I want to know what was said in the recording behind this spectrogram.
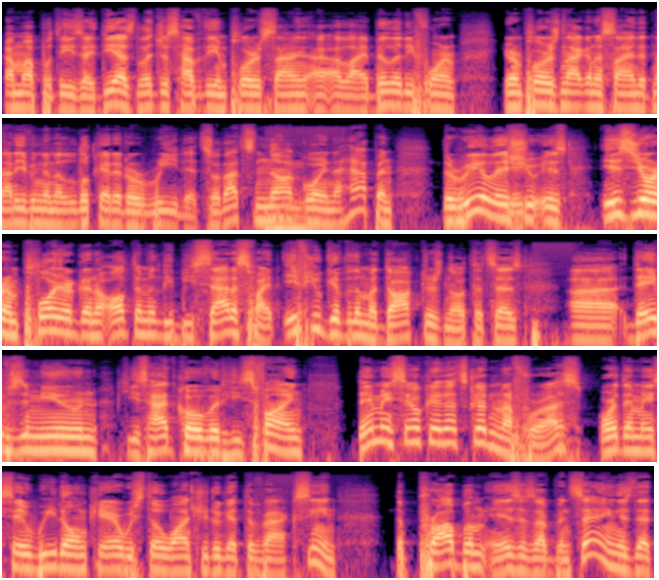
come up with these ideas. Let's just have the employer sign a, a liability form. Your employer's not going to sign it, not even going to look at it or read it. So that's not mm-hmm. going to happen. The real issue is, is your employer going to ultimately be satisfied if you give them a doctor's note that says, uh, Dave's immune, he's had COVID, he's fine. They may say, okay, that's good enough for us. Or they may say, we don't care, we still want you to get the vaccine. The problem is, as I've been saying, is that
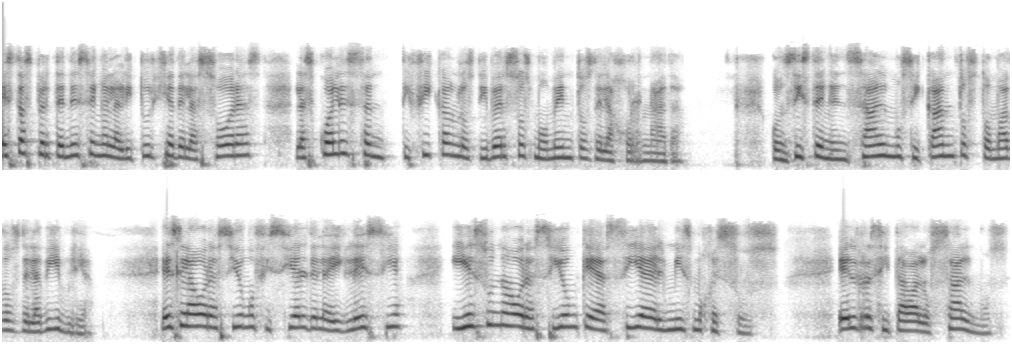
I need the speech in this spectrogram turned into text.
estas pertenecen a la liturgia de las horas, las cuales santifican los diversos momentos de la jornada. Consisten en salmos y cantos tomados de la Biblia. Es la oración oficial de la Iglesia y es una oración que hacía el mismo Jesús. Él recitaba los salmos.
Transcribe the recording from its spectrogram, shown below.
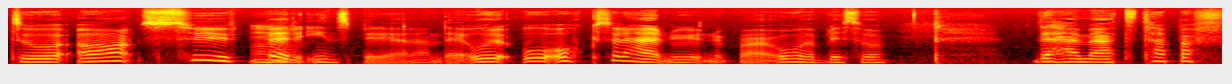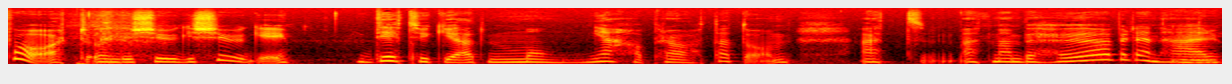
Så ja, superinspirerande. Och, och också det här, nu, bara, åh, jag blir så... Det här med att tappa fart under 2020, det tycker jag att många har pratat om. Att, att man behöver den här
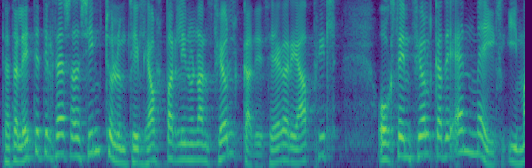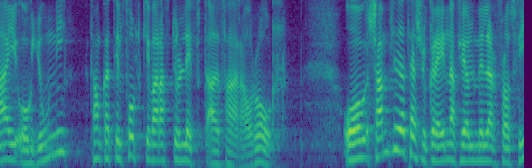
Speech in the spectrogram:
Þetta leiti til þess að símtölum til hjálparlínunan fjölgaði þegar í april og þeim fjölgaði enn meir í mæ og júni þanga til fólki var aftur lift að fara á ról. Og samhliða þessu greina fjölmilar frá því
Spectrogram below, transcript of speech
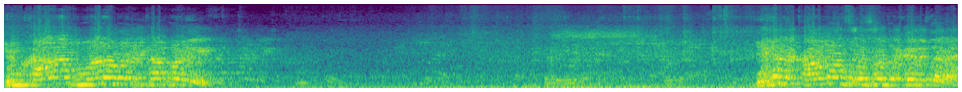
ನಿಮ್ ಕಾಲದ ಮಾನವ ಮರ್ಯಾದೆ ಕಾಪಾಡಿ. ಇದನ್ನ ಕಾಮನ್ ಸೆನ್ಸ್ ಅಂತ ಕರೀತಾರೆ.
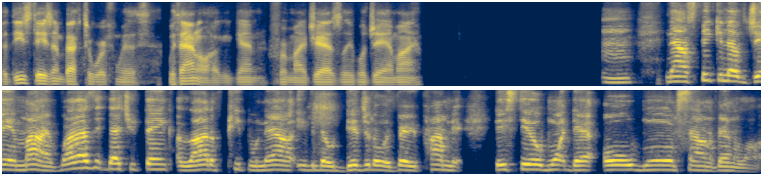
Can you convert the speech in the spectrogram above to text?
uh, these days I'm back to working with with analog again for my jazz label JMI. Mm-hmm. Now, speaking of JMI, why is it that you think a lot of people now, even though digital is very prominent, they still want that old warm sound of analog?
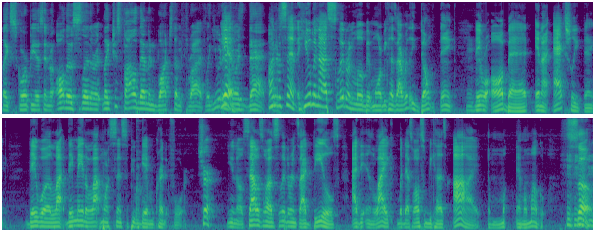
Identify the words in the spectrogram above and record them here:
like Scorpius and all those Slytherin, like just followed them and watched them thrive, like you would Yeah. enjoy that. Hundred percent. Humanize Slytherin a little bit more because I really don't think Mm-hmm. they were all bad, and I actually think they were a lot. They made a lot more sense than people gave them credit for. Sure. You know, Salazar Slytherin's ideals I didn't like, but that's also because I am, am a muggle. So,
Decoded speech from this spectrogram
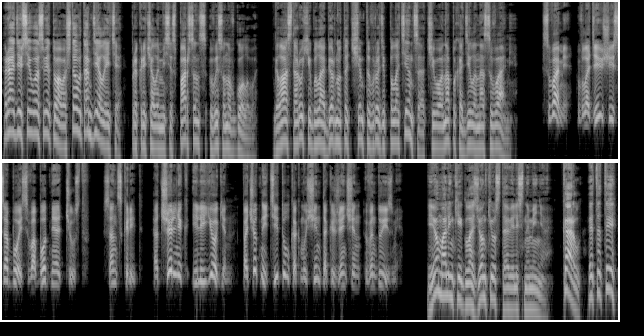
«Ради всего святого, что вы там делаете?» – прокричала миссис Парсонс, высунув голову. Голова старухи была обернута чем-то вроде полотенца, от чего она походила на свами. Свами, владеющий собой, свободный от чувств. Санскрит. Отшельник или йогин. Почетный титул как мужчин, так и женщин в индуизме. Ее маленькие глазенки уставились на меня. «Карл, это ты?»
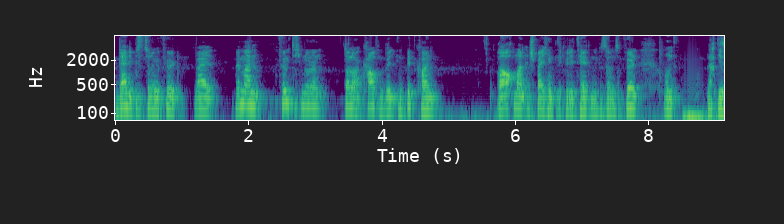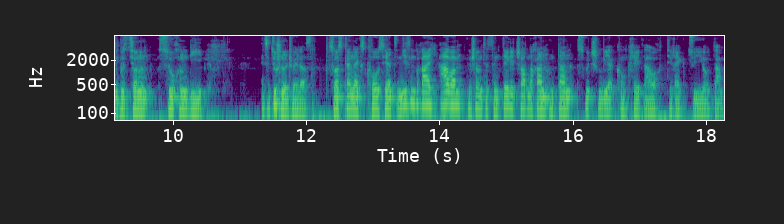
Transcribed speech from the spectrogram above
werden die Positionen gefüllt, weil wenn man 50 Millionen Dollar kaufen will in Bitcoin, braucht man entsprechend Liquidität, um die Positionen zu füllen. Und nach diesen Positionen suchen die Institutional Traders. So als kleiner Exkurs jetzt in diesem Bereich, aber wir schauen uns jetzt den Daily Chart noch an und dann switchen wir konkret auch direkt zu IOTA.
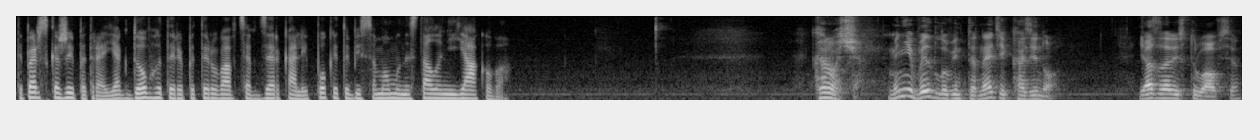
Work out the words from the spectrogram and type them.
Тепер скажи, Петре, як довго ти репетирував це в дзеркалі, поки тобі самому не стало ніяково? Коротше, мені видало в інтернеті казіно. Я зареєструвався,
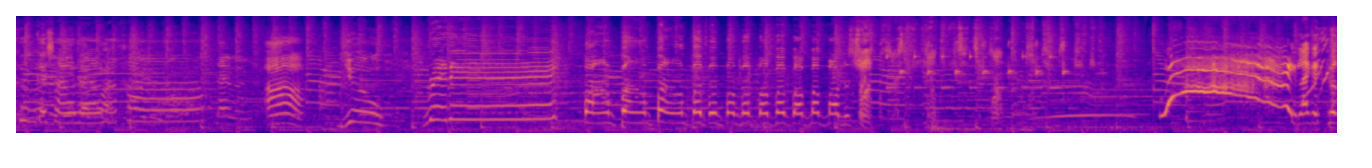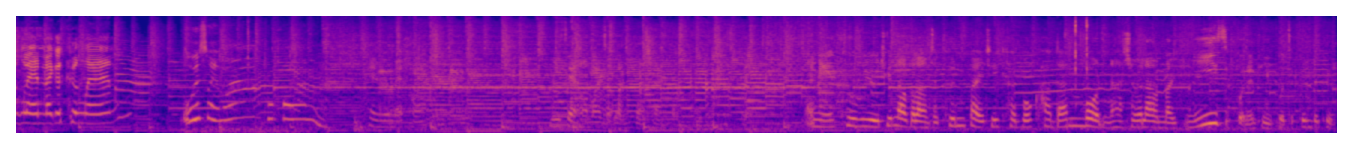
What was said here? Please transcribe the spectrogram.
ขึ้นกระเช้าแล้วนะคะได้เลยอ่า you ready ปังปังปังปังปังปังปังปังปังปังปังปังว้ายไล่กับเครื่องเล่นไล่กับเครื่องเล่นอุ้ยสวยมากทุกคน เห็นไหมคะ มีแสงออกมาจากหลังกระเช้า อันนี้คือวิวที่เรากำลังจะขึ้นไปที่เคเบิลคาด้านบนนะคะ ใช้เวลาประมาณ20 กว่านาทีกว่าจะขึ้นไปถึง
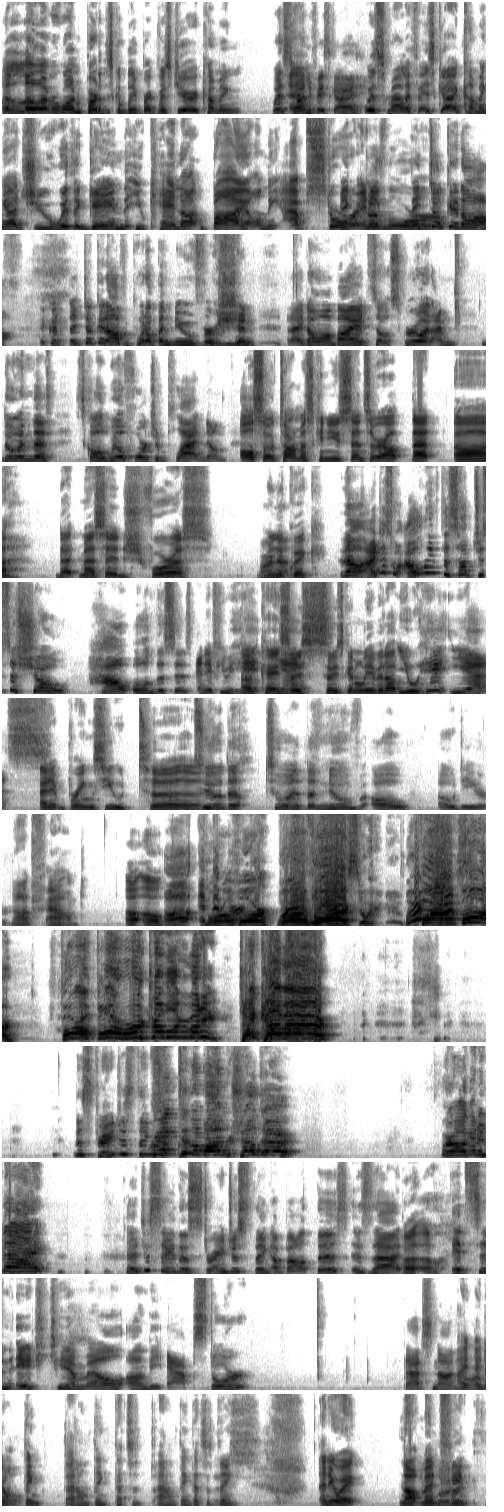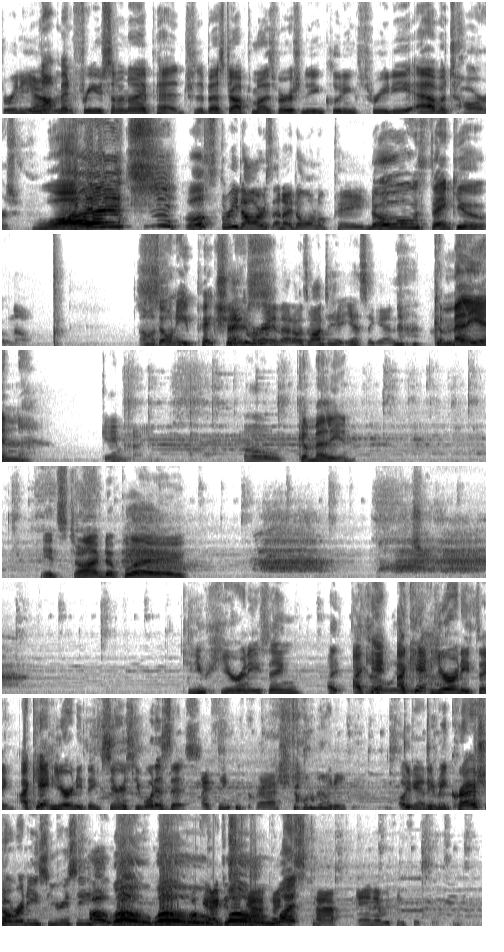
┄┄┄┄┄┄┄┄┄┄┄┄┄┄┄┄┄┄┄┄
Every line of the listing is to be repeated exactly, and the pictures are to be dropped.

I want to know what was said in the recording behind this spectrogram.
come up with these ideas. Let's just have the employer sign a, a liability form. Your employer's not going to sign it, not even going to look at it or read it. So that's not mm-hmm. going to happen. The real issue is, is your employer going to ultimately be satisfied if you give them a doctor's note that says, uh, Dave's immune, he's had COVID, he's fine. They may say, okay, that's good enough for us. Or they may say, we don't care, we still want you to get the vaccine. The problem is, as I've been saying, is that
I need the speech in this spectrogram turned into text.
estas pertenecen a la liturgia de las horas, las cuales santifican los diversos momentos de la jornada. Consisten en salmos y cantos tomados de la Biblia. Es la oración oficial de la Iglesia y es una oración que hacía el mismo Jesús. Él recitaba los salmos.
Transcribe the recording from its spectrogram, shown below.
Så ja, superinspirerande. Och, och också det här, nu, bara, åh, jag blir så... Det här med att tappa fart under 2020, det tycker jag att många har pratat om. Att, att man behöver den här
Speech in the spectrogram:
Þetta leiti til þess að símtölum til hjálparlínunan fjölgaði þegar í april og þeim fjölgaði enn meir í mæ og júni þanga til fólki var aftur lift að fara á ról. Og samhliða þessu greina fjölmilar frá því
Spectrogram below, transcript of speech
ನಿಮ್ ಕಾಲದ ಮಾನವ ಮರ್ಯಾದೆ ಕಾಪಾಡಿ. ಇದನ್ನ ಕಾಮನ್ ಸೆನ್ಸ್ ಅಂತ ಕರೀತಾರೆ.
Can you convert the speech in the spectrogram above to text?
uh, these days I'm back to working with with analog again for my jazz label JMI. Mm-hmm. Now, speaking of JMI, why is it that you think a lot of people now, even though digital is very prominent, they still want that old warm sound of analog?
Identify the words in the spectrogram above and record them here:
like Scorpius and all those Slytherin, like just followed them and watched them thrive, like you would Yeah. enjoy that. Hundred percent. Humanize Slytherin a little bit more because I really don't think Mm-hmm. they were all bad, and I actually think they were a lot. They made a lot more sense than people gave them credit for. Sure. You know, Salazar Slytherin's ideals I didn't like, but that's also because I am, am a muggle. So,
Decoded speech from this spectrogram
«Ради всего святого, что вы там делаете?» – прокричала миссис Парсонс, высунув голову. Голова старухи была обернута чем-то вроде полотенца, от чего она походила на свами. Свами, владеющий собой, свободный от чувств. Санскрит. Отшельник или йогин. Почетный титул как мужчин, так и женщин в индуизме. Ее маленькие глазенки уставились на меня. «Карл, это ты?»
Transcribed speech from the spectrogram above
werden die Positionen gefüllt, weil wenn man 50 Millionen Dollar kaufen will in Bitcoin, braucht man entsprechend Liquidität, um die Positionen zu füllen. Und nach diesen Positionen suchen die Institutional Traders. So als kleiner Exkurs jetzt in diesem Bereich, aber wir schauen uns jetzt den Daily Chart noch an und dann switchen wir konkret auch direkt zu IOTA.
Work out the words from the spectrogram and type them.
Тепер скажи, Петре, як довго ти репетирував це в дзеркалі, поки тобі самому не стало ніяково? Коротше, мені видало в інтернеті казіно. Я зареєструвався,
What was said here? Please transcribe the spectrogram.
ขึ้นกระเช้าแล้วนะคะได้เลยอ่า you ready ปังปังปังปังปังปังปังปังปังปังปังปังว้ายไล่กับเครื่องเล่นไล่กับเครื่องเล่นอุ้ยสวยมากทุกคน เห็นไหมคะ มีแสงออกมาจากหลังกระเช้า อันนี้คือวิวที่เรากำลังจะขึ้นไปที่เคเบิลคาด้านบนนะคะ ใช้เวลาประมาณ20 กว่านาทีกว่าจะขึ้นไปถึง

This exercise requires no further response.